When I first started blogging, I read Darren Rowse at Problogger religiously, picking and choosing from the information he shared, to work out what was best for me.
As a personal blogger, some of his posts weren’t relevant, but as a blogger in general, even more of his posts were.
At Nuffnang’s Blogopolis, I was lucky enough to hear Darren Rowse speak. There is really no secret to why his blogs are so popular, when he himself seems to have a knack for presenting information in a way that is understandable and useful for every blogger.
I took notes through his entire session, just so that I could come home and share some parts that I connected with. My responses underneath.
- There is no blueprint for success.
Exactly. There isn’t. No one can say why one blogger is highly trafficked and another is looked over. There are things you can do to increase your chances of being successful in this field, but no guaranteed “Do this and money will follow” script. Total shame that.
- Quality is key.
I won’t read a blog consistently if there isn’t a quality of writing and information there to begin with. I read every blog in my reader for different reasons, but they’re all there because the person writing it is telling me something I care to hear about, in a way that doesn’t make me want to bleach my eyeballs.
- Experiment and tweak.
I found this point truly interesting, as I’ve heard a few “how to blog” bloggers say the exact opposite. That you should work out what your readers like and keep doing that. For me, that sounds like a quick path to stagnation and I was really pleased to hear Darren say that experimenting with your posts and tweaking your theme and topics are things we should be doing.
- A small group of raving fans is better than a large amount of traffic who don’t care.

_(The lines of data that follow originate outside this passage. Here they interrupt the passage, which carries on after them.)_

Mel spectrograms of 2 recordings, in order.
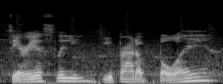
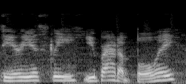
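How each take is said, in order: First: It is said in a plainer, lower voice. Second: It is said in a higher Valley Girl voice.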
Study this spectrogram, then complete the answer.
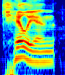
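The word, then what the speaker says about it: Cillian: famed actor Killian Murphy no it's not pronounced San it's Killian despite the spelling of his name with a c you may know him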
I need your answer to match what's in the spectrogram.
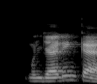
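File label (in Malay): "menjaringkan", Malay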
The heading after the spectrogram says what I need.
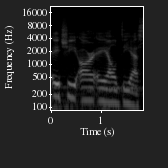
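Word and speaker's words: Herald's Rest: again the hanged man harold's rest is it harold's rest or herod's rest uh it's spelled h-e-r-a-l-d-s like the herald yeah that's one uh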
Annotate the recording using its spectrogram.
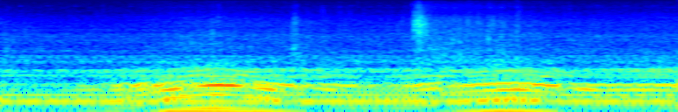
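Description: Tyres crunch on gravel.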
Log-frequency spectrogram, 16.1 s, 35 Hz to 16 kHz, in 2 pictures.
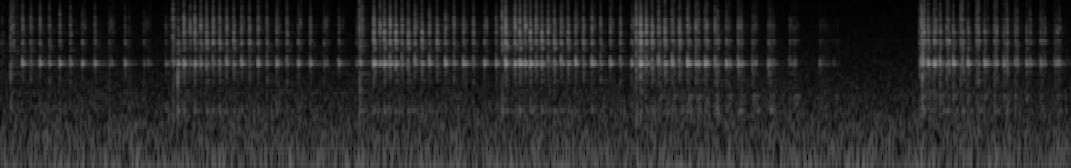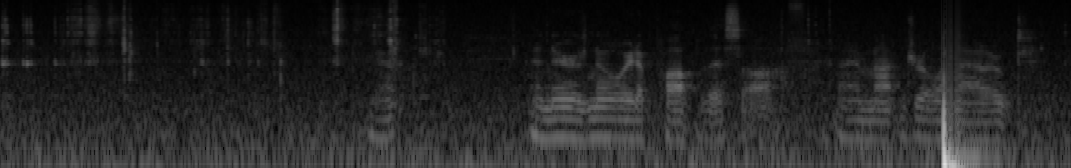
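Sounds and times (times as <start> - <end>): fan blade ticking rattle: 0.0 - 11.4
heater fan motor whine: 0.0 - 16.0.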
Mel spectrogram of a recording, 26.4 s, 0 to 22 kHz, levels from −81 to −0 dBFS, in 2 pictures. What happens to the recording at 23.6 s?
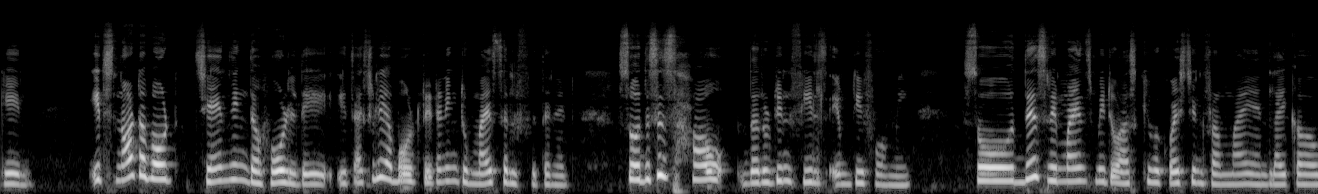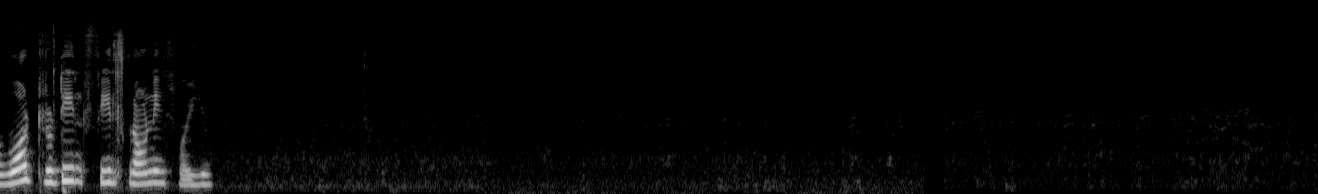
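At 23.6 s the audio is inside an input switched to a poorer device, running from 22.42 s to the end of the clip. It opens with a 200 ms silence, after which the sound is dull and boxy, with nothing above 4.6 kHz, a few decibels quieter, and over a faint new noise floor. That abrupt change in bandwidth, level and background is what you hear when a recording likely jumps mid-take to a narrower second microphone or a headset's call profile.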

THIS. This I agreed with so strongly that I may have large amounts of dots and stabbed marks on my notes. THIS is what I would like brands to pay attention too. I would prefer to have 200 readers who are wholly invested in my blog and love what I am doing, rather than 20,000 who don’t really care. I write for the people who love what I do. They’re the audience I want.
- Look after your current readers.

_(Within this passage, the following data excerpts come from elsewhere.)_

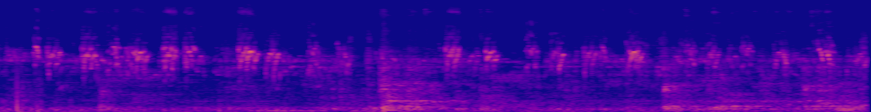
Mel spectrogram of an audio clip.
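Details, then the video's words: A happy budgie chirps in a lively stream of high, sharp tweets and chattering warbles, several notes each second, with a short lower murmur partway through and a faint steady hum behind. "Happy budgie chirping sound"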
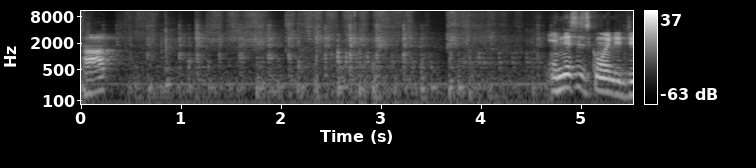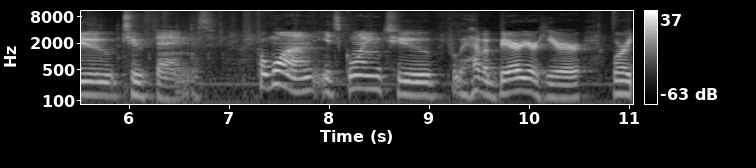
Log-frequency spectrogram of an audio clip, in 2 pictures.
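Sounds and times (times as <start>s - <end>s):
hands rubbing tape down: 0.0s - 4.7s.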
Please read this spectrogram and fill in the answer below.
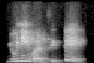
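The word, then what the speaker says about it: université: is an english word in french it is pronounced as universite the next letter is we how is we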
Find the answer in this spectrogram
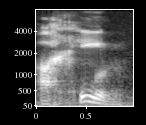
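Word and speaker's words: אַחִים: I'm going to pronounce this like it's got a Dagesh forte, even though it doesn't have one written there.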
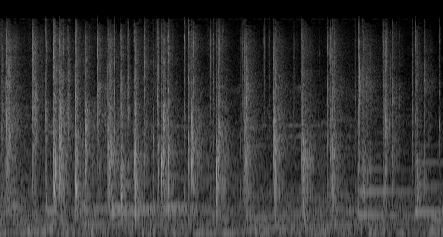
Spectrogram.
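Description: Children clapping their hands in a quick, uneven patter over background music.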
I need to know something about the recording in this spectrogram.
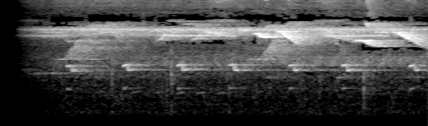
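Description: Birds and insects calling: a short chirp repeats about twice a second over a high, steady hiss of calls, with a few higher whistles sliding downward.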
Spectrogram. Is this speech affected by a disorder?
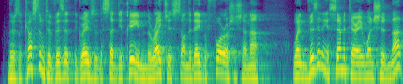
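No.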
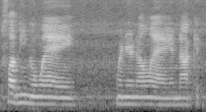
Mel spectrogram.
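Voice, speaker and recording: A woman with a husky, low voice, chatting as an interview guest about her acting career, rambling and filling gaps with "you know.". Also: fairly even intonation, brisk, a little hiss or hum, rough recording. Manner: rambling, many fillers. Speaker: actress and voice actor guest. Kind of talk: casual interview chat.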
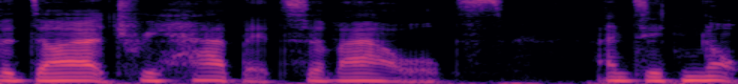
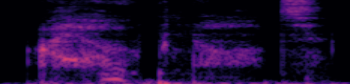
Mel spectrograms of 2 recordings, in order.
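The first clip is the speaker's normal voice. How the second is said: slow, soft frightened whisper; 6 dB quieter, slower than usual. Acted. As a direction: breathe it out scared and unvoiced. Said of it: "She whispered back".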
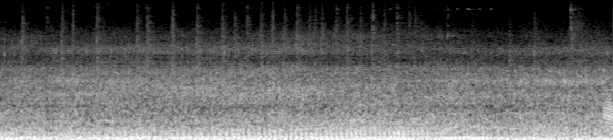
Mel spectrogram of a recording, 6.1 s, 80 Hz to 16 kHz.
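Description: A Suzuki Raider R150 FI motorcycle runs loud and close while its rider feathers the clutch in traffic, the engine keeping a steady, throbbing mid-pitched drone with no pauses.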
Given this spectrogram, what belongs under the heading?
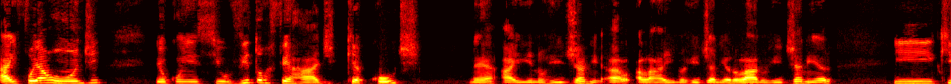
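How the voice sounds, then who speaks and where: In a normal speaking voice, a man talks at a moderate pace with ordinary pitch variation, and the sound is dry and close with no echo. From Minas Gerais, Brazil (Matias Barbosa, near Juiz de Fora). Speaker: actor. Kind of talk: interview on a live stream. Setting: live video stream.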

Darren said that sometimes, bloggers get so lost in trying to increase their traffic (traffic being the holy grail of blogging) that they forget to take care of the readers they have already. I think this is true. Sometimes I start to take my readers for granted and then I have to remind myself that no, they’re under no obligation to stick around, so I better make sure they’re happy.
- And finally: Content is key. People will share your blog for its content, not the logo.

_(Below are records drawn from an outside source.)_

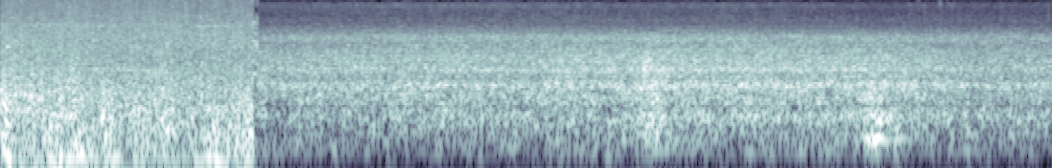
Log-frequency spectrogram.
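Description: Tornado winds rushing and buffeting a phone microphone, a loud rumbling noise with heavy low-end. About two and a half seconds in it cuts to a quieter, steady rush of wind.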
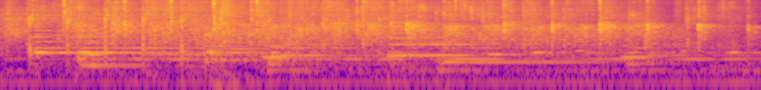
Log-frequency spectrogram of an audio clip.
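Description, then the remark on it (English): An audience claps along at a preacher's invitation during a sermon, a dense, continuous patter, with sustained organ-like tones and voices mingling underneath throughout. “If you've experienced God's sweet forgiveness, I want you to clap with me right”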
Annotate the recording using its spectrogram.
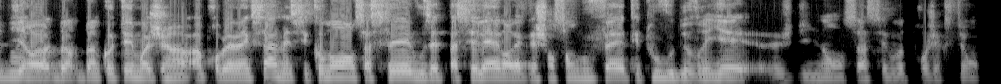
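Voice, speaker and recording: The speaker has an unremarkable speaking voice at a moderate pace with fairly even intonation and hardly any pauses. Loudness swings widely in a very clean recording with a silent background. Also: man, fairly high pitch for a man. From Brittany, France. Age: 60s. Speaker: poet and singer-songwriter. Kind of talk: interview answer.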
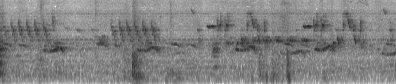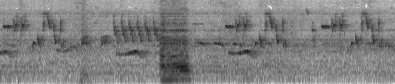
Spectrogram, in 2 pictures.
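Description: Several birds chirping and calling, with short rising and falling notes and rapid trills. About eleven seconds in, a brief louder and lower call with several pitches stands out.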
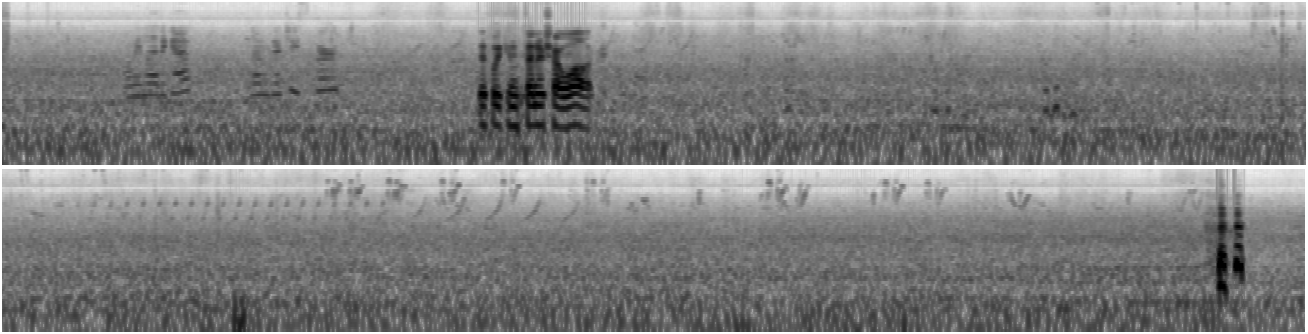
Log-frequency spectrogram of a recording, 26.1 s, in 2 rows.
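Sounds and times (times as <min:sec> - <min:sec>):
low wind rumble: 0:00.0 - 0:26.0
bird chirps and calls: 0:12.5 - 0:24.1.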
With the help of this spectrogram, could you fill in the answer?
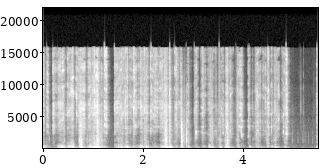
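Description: A flat metal blade scrapes a solid yellow plaster excavation block as powder piles up. Dense, bright rasping strokes run almost continuously before trailing off into near silence at the end.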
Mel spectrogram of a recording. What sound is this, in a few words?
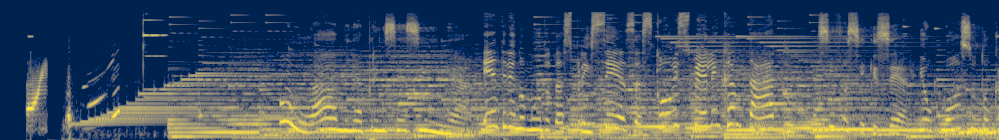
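Portuguese Brazilian female Childrens Narrative; voice over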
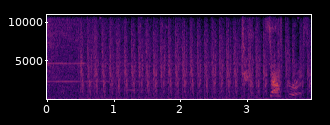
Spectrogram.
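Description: A rapid stream of mechanical, rattling bursts from a jumping robot enemy firing missiles in the video game Sandland, steady and fairly faint throughout, with a brief whooshing burst near the end.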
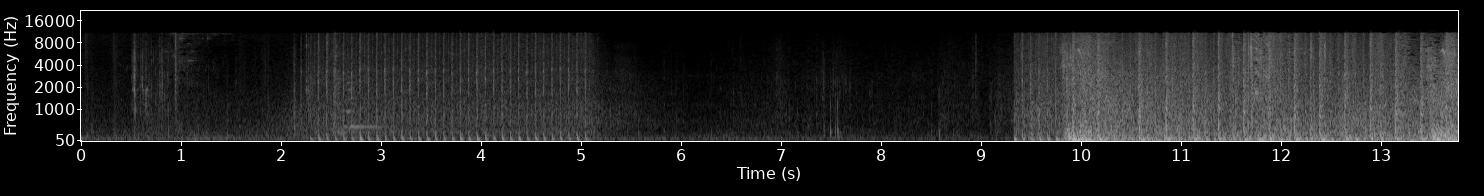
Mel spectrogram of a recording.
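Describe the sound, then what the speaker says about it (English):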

Which again, I found resonated with me. We get lost in having the perfect design and the most memorable logo or header, that sometimes we can lose the point that people are reading for the content. Your header and logo are just gravy.